Vacuum cleaners of the present invention can therefore be used for sweeping in the normal way but have been found to be much more effective in removing the dust and debris because the vacuum created by the impeller 13 is more effectively applied to the swept surface.
The skirt 20 may be made of flexible material such as rubber or plastics that can conform, at least to some extent, to swept surfaces that are non-planar. The lower peripheral edge 21 may be formed with a plurality of narrow slits 22 to allow the skirt to flex more readily and conform to non-planar brushing surfaces when required.
Skirts as described may be provided in like manner for other vacuum cleaners such as “barrel” or “upright” cleaners, where the vacuum cleaner body is not manually carried in use but mounted on wheels or slides. In those cases, a brush head is usually connected to the body by a hose and only the head is manually supported and swept over the brushing surface.

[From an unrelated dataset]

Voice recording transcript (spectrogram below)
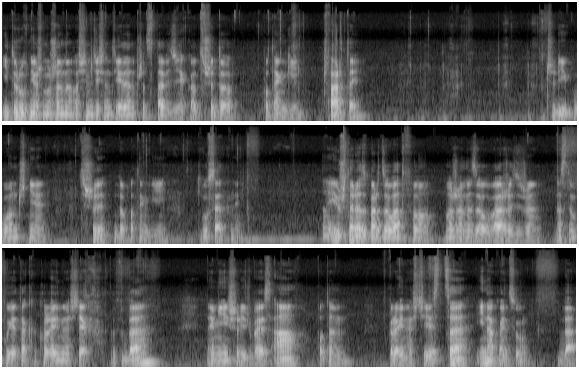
I tu również możemy 81 przedstawić jako 3 do potęgi czwartej. Czyli łącznie 3 do potęgi dwusetnej. No i już teraz bardzo łatwo możemy zauważyć, że następuje taka kolejność jak w B. Najmniejsza liczba jest A, potem w kolejności jest C i na końcu D.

FIG. 3 shows the brush head of FIG. 1 and FIG. 4 shows another form of brush head. The only difference between the heads is that the bristles in FIG. 3 are longer. In each case, the skirt 20 extends well down towards and adjacent the ends of the respective bristles 18. The brush heads both have suitable clips 21 and 22 that releasably engage in cooperating recesses integrally formed in the housing 10, in a manner well-known in the art.